#29: 5’5 ’25 Christopher Curry (Florence)

Continuing onto a player that was able to offer his team with a pretty active, useful two-way presence, Christopher Curry. He’s a long, wiry guard prospect with a tight handle, strong penetration sense, and the ability to utilize both hands as well as anyone at camp. Curry is a quality teammate that shows a willingness to make the extra pass whenever available. Next in his development process is working on his overall shot mechanics, as it would likely make him a more consistent perimeter shooter. Coach Walker on Curry: “Christopher has a nice feel for the game. He’s crafty, can penetrate, and handles it well. He takes and makes the open shot and does a solid job at getting his teammates involved. He was able to showcase his grit on defense. When motivated and not overthinking, he is at his absolute best. He can continue to work on keeping it simple and making the best play.” Curry quietly went about his business during camp and enjoyed a pretty productive showing as a result, so it’ll be interesting to see his progression going forward.


#48: 5’8 ’25 Tyson Ray (Irmo)

Next, we look at a player that was arguably the most lethal shooting threat on this team, Tyson Ray. He’s a long, wiry wing prospect that knows his identity extremely well as a three-level scorer and spot-up threat. Ray moves well without the ball, but can also create for himself or others off the dribble while containing his assignment effectively on defense. Next in his development process is working to become quicker, as it would make him a better penetrating threat. Coach Walker on Ray: “Tyson has a very smooth game and is very skilled. He has a nice jumper and is aggressive at going to the rim. His court vision kept the defense guessing on what he would do. With constant work on quickness, rebounding, and athleticism, he’s going to take his game to the next level. He had a great attitude, was coachable, and made the right plays. I’m looking forward to his growth as a player.” Ray displayed a lot of appeal during camp and should have folks excited for his continued growth.
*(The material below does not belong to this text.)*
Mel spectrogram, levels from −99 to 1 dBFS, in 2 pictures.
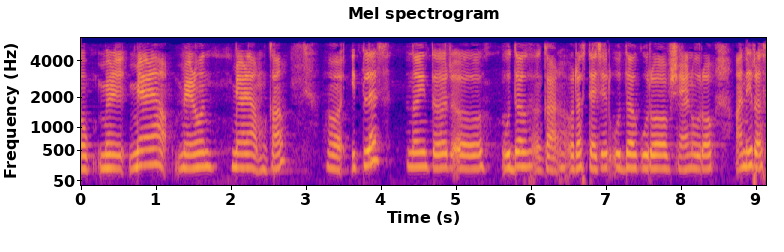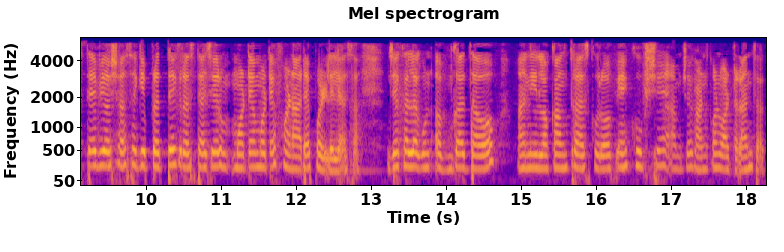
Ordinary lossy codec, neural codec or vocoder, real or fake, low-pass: AAC, 32 kbps; none; real; 5.4 kHz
#54: 5’10 ’26 Treven Raymon (Rock Hill)

Finishing up, we look at a player that possesses an exceptional crossroads between productivity and long-term upside, Treven Raymon. He’s a long, wiry, athletic forward prospect that already knows how to affect the action on both ends of the floor. Raymond moves very well for his size and was able to alter an abundance of shots around the basket. Next in his development process is working on his involvement as a rebounder, as he has the necessary tools to control the glass on both ends. Coach Walker on Raymon: “Treven has a long frame with tremendous upside. He gets to the basket at will and anytime he wants. He has a nice jumper, inside and out. He showed a variety of moves on offense. Defensively, he was able to help in the passing lanes and block shots with his long arms. He will become a threat on both sides of the ball with consistent work. When motivated, he’s a force to be reckoned with. Once his athleticism kicks in, he will become a great talent.” Raymon is truly just beginning to scratch the surface of his long-term abilities and will be worth monitoring over the coming years.